Lithium Treatment Effects on the Neuropsychological Functioning of Patients With Bipolar I Disorder
J Clin Psychiatry 2010;71(8):1055-1060
© Copyright 2016 Physicians Postgraduate Press, Inc.
Purchase This PDF for $40.00
If you are not a paid subscriber, you may purchase the PDF.
(You'll need the free Adobe Acrobat Reader.)
Receive immediate full-text access to JCP. You can subscribe to JCP online-only ($86) or print + online ($156 individual).
With your subscription, receive a free PDF collection of the NCDEU Festschrift articles. Hurry! This offer ends December 31, 2011.
If you are a paid subscriber to JCP and do not yet have a username and password, activate your subscription now.
As a paid subscriber who has activated your subscription, you have access to the HTML and PDF versions of this item.
Click here to login.
Did you forget your password?
Still can't log in? Contact the Circulation Department at 1-800-489-1001 x4 or send email
Objective: To determine if medication plays a major role in cognitive impairment in bipolar disorder and if regular treatment with lithium influences the cognitive performance of a group of euthymic patients with bipolar I disorder.
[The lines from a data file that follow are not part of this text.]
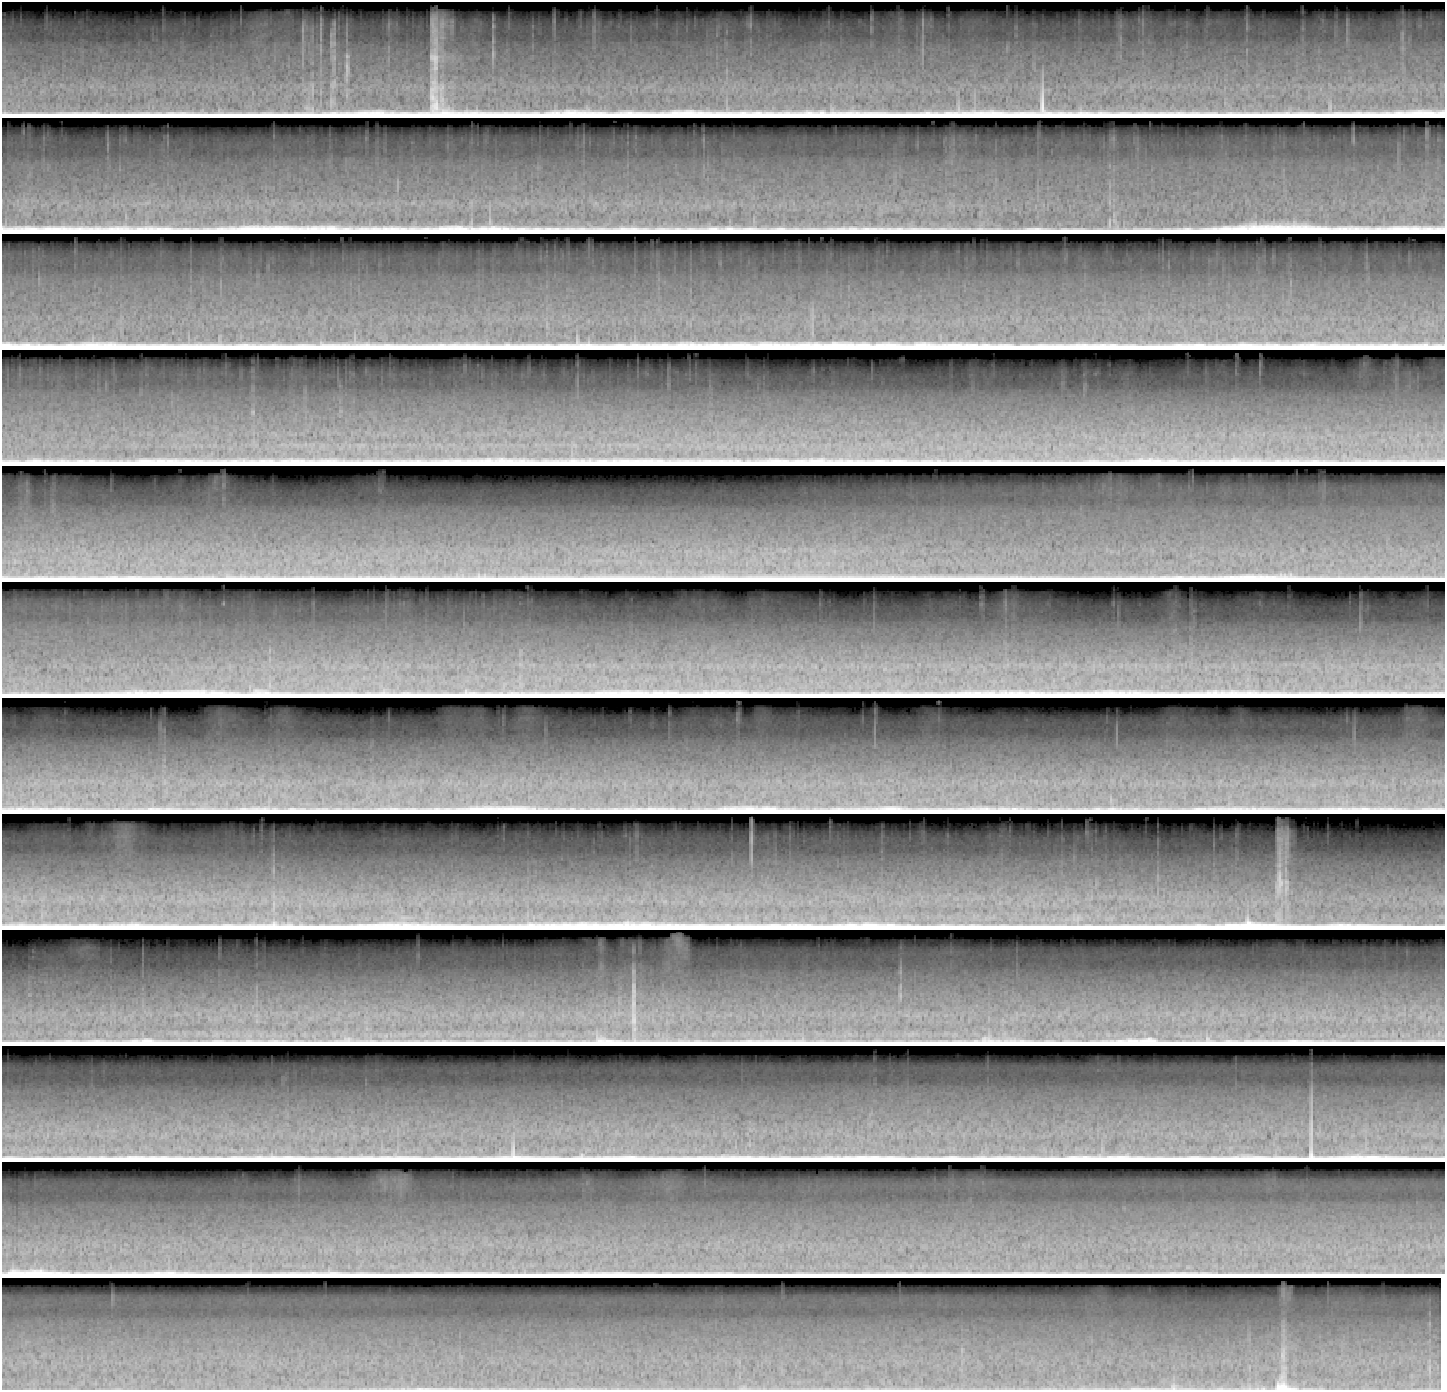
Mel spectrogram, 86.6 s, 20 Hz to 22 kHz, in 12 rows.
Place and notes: Stepney Rd, Newcastle upon Tyne, UK - under railway bridge Stepney Rd
Walking Festival of Sound
13 October 2019
walk under railway bridge in ouseburn, distant sound of metro and raindrops.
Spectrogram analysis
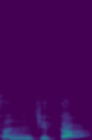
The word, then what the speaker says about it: Sanchita: It is pronounced as Sanchita.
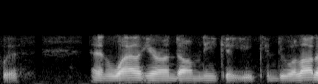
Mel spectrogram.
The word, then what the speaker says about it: Dominica: Well, for those who have never heard of Dominica, first of all, it's pronounced Dominica, not Dominica. So we'll get that cleared up.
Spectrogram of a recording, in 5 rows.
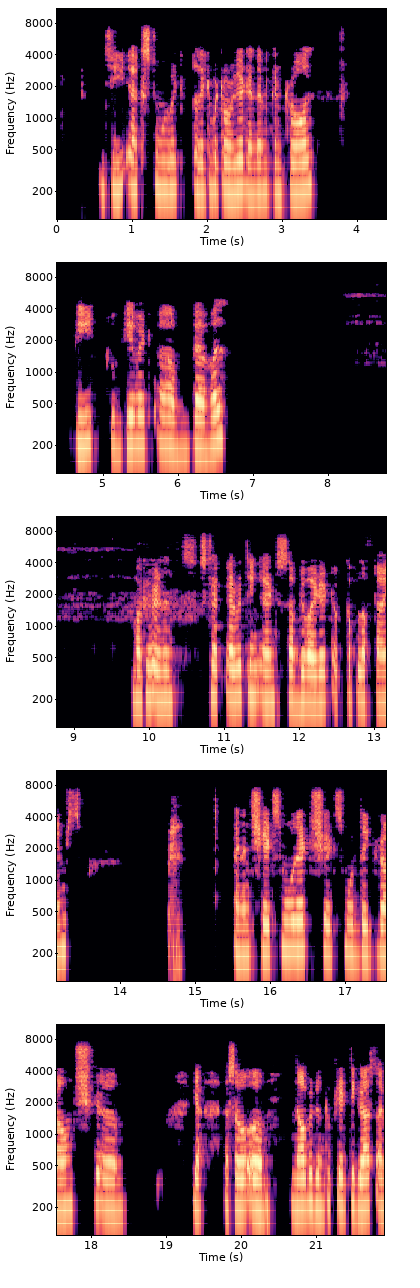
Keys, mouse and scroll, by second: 4.3 b, 11.0-14.3 right drag, 14.3 Tab, 15.2-16.2 right drag, 16.2 click, 16.7-19.8 right drag, 19.8-20.7 scroll down 3, 20.7 click.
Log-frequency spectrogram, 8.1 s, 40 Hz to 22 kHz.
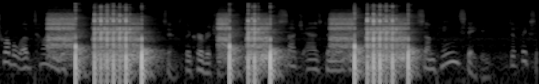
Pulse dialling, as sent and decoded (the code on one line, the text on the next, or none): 6 / 2 / 5
6 2 5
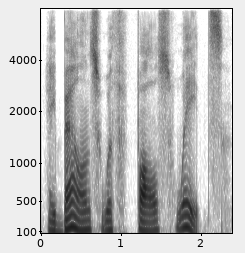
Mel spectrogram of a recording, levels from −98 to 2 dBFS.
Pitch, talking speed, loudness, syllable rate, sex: 120 Hz, 125 wpm, -18 LUFS, 3.9 syllables/s, male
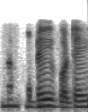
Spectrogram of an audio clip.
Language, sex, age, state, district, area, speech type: Odia, male, 45-60, Odisha, Malkangiri, urban, conversation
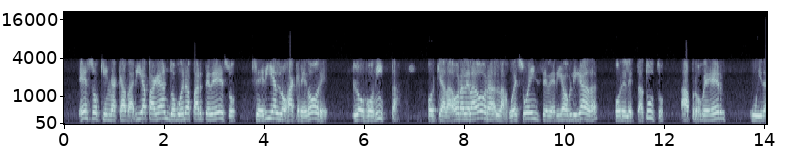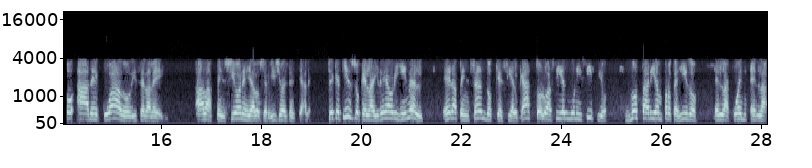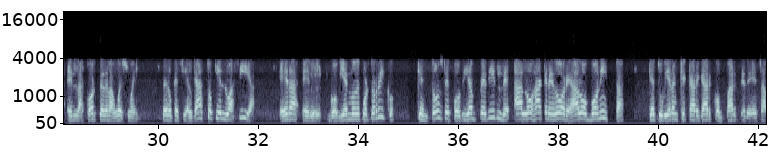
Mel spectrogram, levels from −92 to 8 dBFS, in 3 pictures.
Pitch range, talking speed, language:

Method: Cognitive performance was assessed using neuropsychological tests of attention, memory, and executive function on 60 subjects: 20 euthymic bipolar I patients with no medication intake, 20 euthymic bipolar I patients who were following regular treatment with lithium carbonate monotherapy, and a third group of 20 control healthy subjects. The subjects were evaluated from January 2005 to October 2006. Patients were diagnosed using DSM-IV criteria for bipolar disorder.
Results: Compared to the healthy group, bipolar I patients had significantly lower performance on episodic verbal and visual-verbal memory regardless of their medication status. No significant cognitive performance differences were found between the two groups of patients with bipolar disorder, suggesting that lithium therapy had no deleterious effects on cognition.
Conclusion: Patients with bipolar I disorder have verbal memory deficits that are not explained by medication or by lithium monotherapy, but by the condition itself.
J Clin Psychiatry 2010;71(8):1055–1060
Submitted: July 18, 2008; accepted February 28, 2009.
Online ahead of print: March 23, 2010 (doi:10.4088/JCP.08m04673yel).
Corresponding author: Carlos López-Jaramillo, MD, Msc, Department of Psychiatry, School of Medicine, Universidad de Antioquia, Cra 43A No 1-50 Of 954, Medellín, Colombia (email@example.com).